As we were investigating short-periodicities in Kepler's first quarters released in 2011, we ran into a 16 hours signal whose amplitude was highly varying from a transit to the next one. As deep as a one percent of the stellar luminosity, the dimming could also vanish below the .2% noise level. We designed several scenarii like a peanut-planet one I appraised both numerically and theoretically but the most reliable we agreed on was a comet-like tail absorbing feature, later confirmed by short cadence data from a follow-up with Kepler. Indeed, whatever the nature of the orbiting body, its temperature is likely to reach the boiling point of some silicates-elements so if the planet turns out to be rocky and small enough (to get a low gravitational field), dust could be lifted up from the surface and account for the continuous absorption in the tail. Exoplanets undergoing gas escape had already been observed[F], so as massive lava planets[G] but it was the first time whole bunches of dust leaving a planet were observed : the tiny body was literally abraded by the merciless flux from its K-type host star. Further investigations pinpointed the role of the stellar activity cycle[H] and the characteristic size of the grains in the obscuring cloud[I][J]. Since then, up to three disintegrating planets could have been identified[K].

References

A. Remillard, R. A. and McClintock, J. E. (2006), ‘X-Ray Properties of Black- Hole Binaries’, 44, 49–92.
B. Vink, J. S. (2000), Radiation-driven Wind Models of Massive Stars, PhD thesis, Universiteit Utrecht
C. Foglizzo, T. and Ruffert, M. (1996), Astron. Astrophys. 361, 22.
D. El Mellah, I., Casse, F. (2015)
E. Mayor, M. and Queloz, D. (1995), ‘A Jupiter-mass companion to a solar-type star’, 378, 355–359.
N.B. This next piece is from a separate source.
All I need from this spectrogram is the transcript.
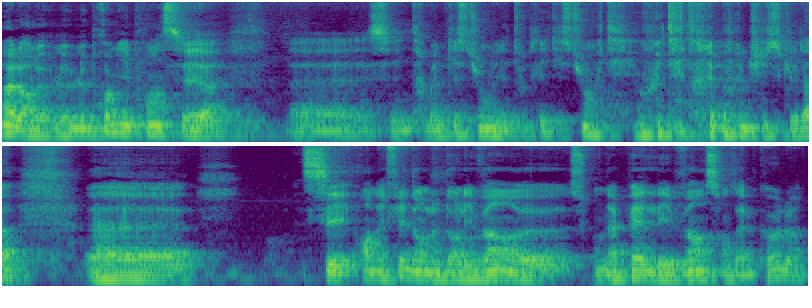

F. Charbonneau, D., Brown, T. M., Latham, D. W. and Mayor, M. (2000), ‘Detection of Planetary Transits Across a Sun-like Star’, 529, L45–L48.
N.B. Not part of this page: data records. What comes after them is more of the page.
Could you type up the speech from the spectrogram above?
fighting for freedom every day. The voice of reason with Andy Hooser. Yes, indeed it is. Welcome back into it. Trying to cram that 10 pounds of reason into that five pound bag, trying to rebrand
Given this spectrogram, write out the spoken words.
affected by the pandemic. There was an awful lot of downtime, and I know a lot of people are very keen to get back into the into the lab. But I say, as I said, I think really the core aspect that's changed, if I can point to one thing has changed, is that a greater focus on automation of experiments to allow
G. Léger, A., Rouan, D., Schneider, J., Barge, P., Fridlund, M., Samuel, B., Ollivier, M., Guenther, E., Deleuil, M., Deeg, H. J. et al (2009), ‘Transiting exoplanets from the CoRoT space mission. VIII. CoRoT-7b : the first super-Earth with measured radius’, 506, 287–302.
H. Croll, B., Rappaport, S. and Levine, A. M. (2015), ‘The relation between the transit depths of KIC 12557548b and the stellar rotation period’, 449, 1408–1421.
I. Croll, B., Rappaport, S., DeVore, J., Gilliland, R. L., Crepp, J. R., Howard, A. W., Star, K. M., Chiang, E., Levine, A. M., Jenkins, J. M., Albert, L., Bonomo, A. S., Fortney, J. J. and Isaacson, H. (2014), ‘Multiwave- length Observations of the Candidate Disintegrating Sub-Mercury KIC 12557548b’, 786, 100.
J. Bochinski, J. J., Haswell, C. A., Marsh, T. R., Dhillon, V. S. and Little- fair, S. P. (2015), ‘Direct Evidence for an Evolving Dust Cloud from the Exoplanet KIC 12557548 b’, 800, L21.
K. Sanchis-Ojeda, R., Rappaport, S., Pallé, E., Delrez, L., DeVore, J., Gandolfi, D., Fukui, A., Ribas, I., Stassun, K. G. et al (2015), 'The K2- ESPRINT Project I : Discovery of the Disintegrating Rocky Planet with a Cometary Head and Tail EPIC 201637175b', ArXiv e-prints.